[What is required]
Return each entry below word for word, leaving out any image.

[Input data]
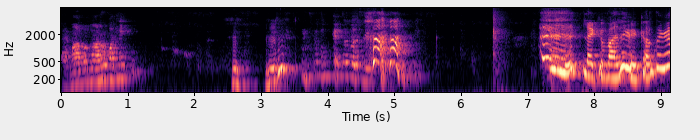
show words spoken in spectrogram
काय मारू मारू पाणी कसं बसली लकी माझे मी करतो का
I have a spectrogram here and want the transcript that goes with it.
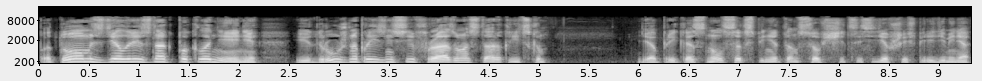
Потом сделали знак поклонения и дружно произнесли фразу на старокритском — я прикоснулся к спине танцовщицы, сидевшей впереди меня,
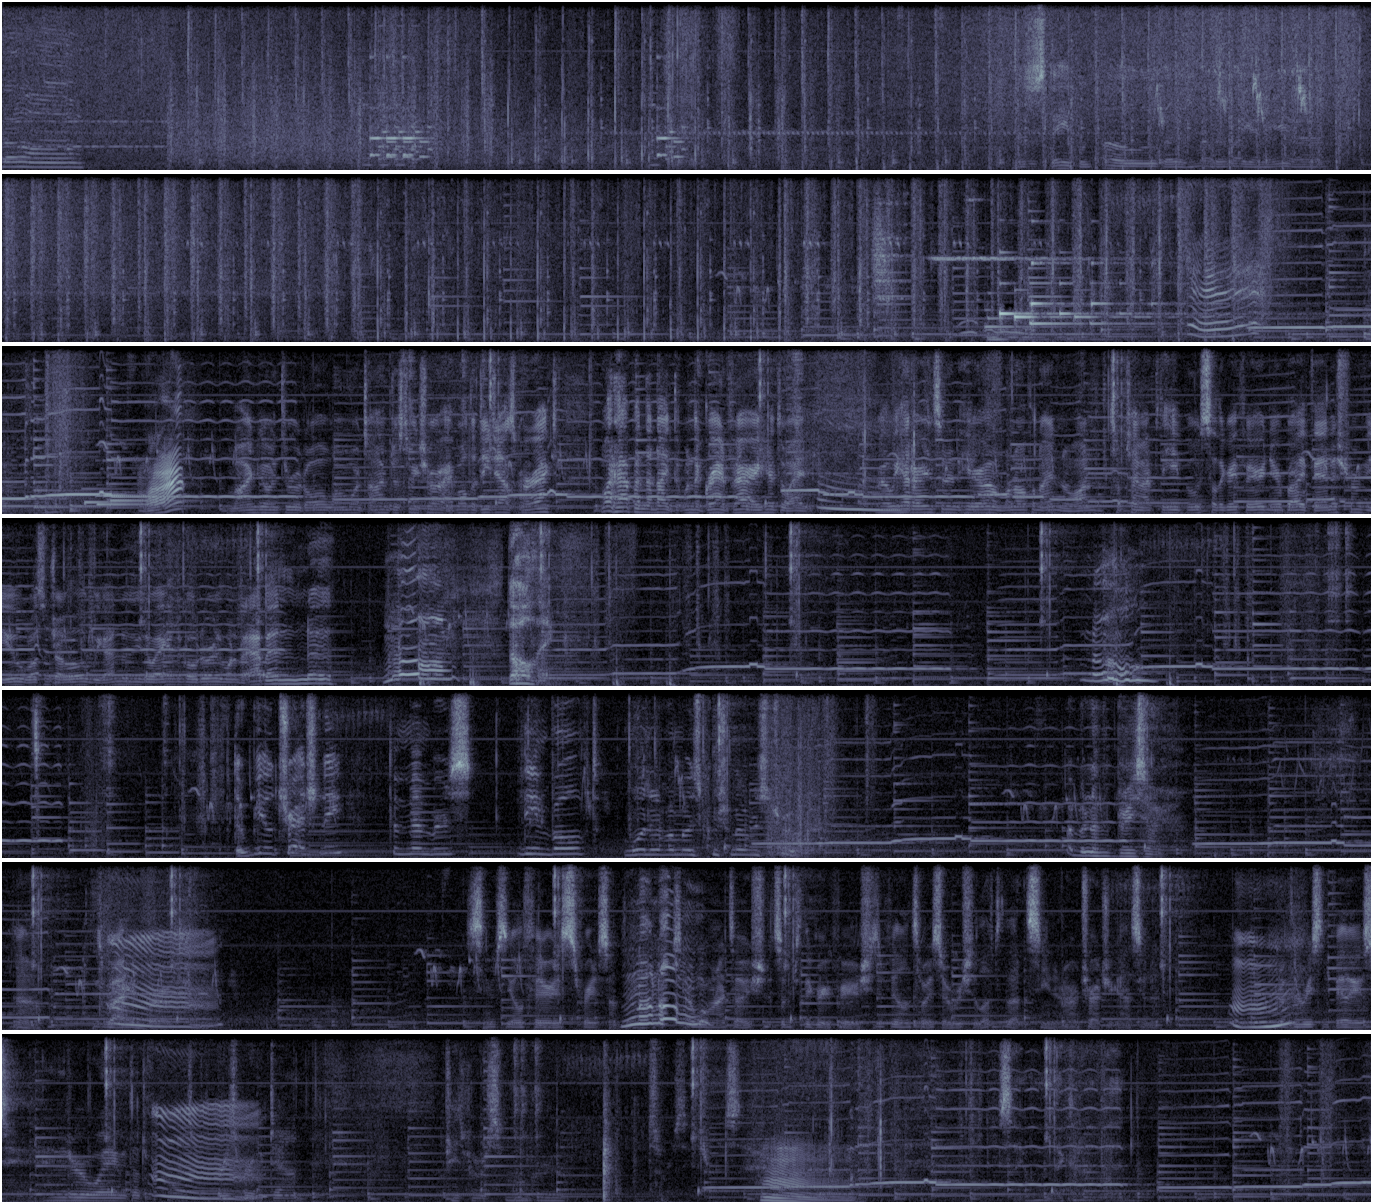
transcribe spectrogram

[Answer to this problem]
show words spoken in spectrogram
काय मारू मारू पाणी कसं बसली लकी माझे मी करतो का
I have a spectrogram here and want the transcript that goes with it.
Потом сделали знак поклонения и дружно произнесли фразу на старокритском — я прикоснулся к спине танцовщицы, сидевшей впереди меня,
transcribe spectrogram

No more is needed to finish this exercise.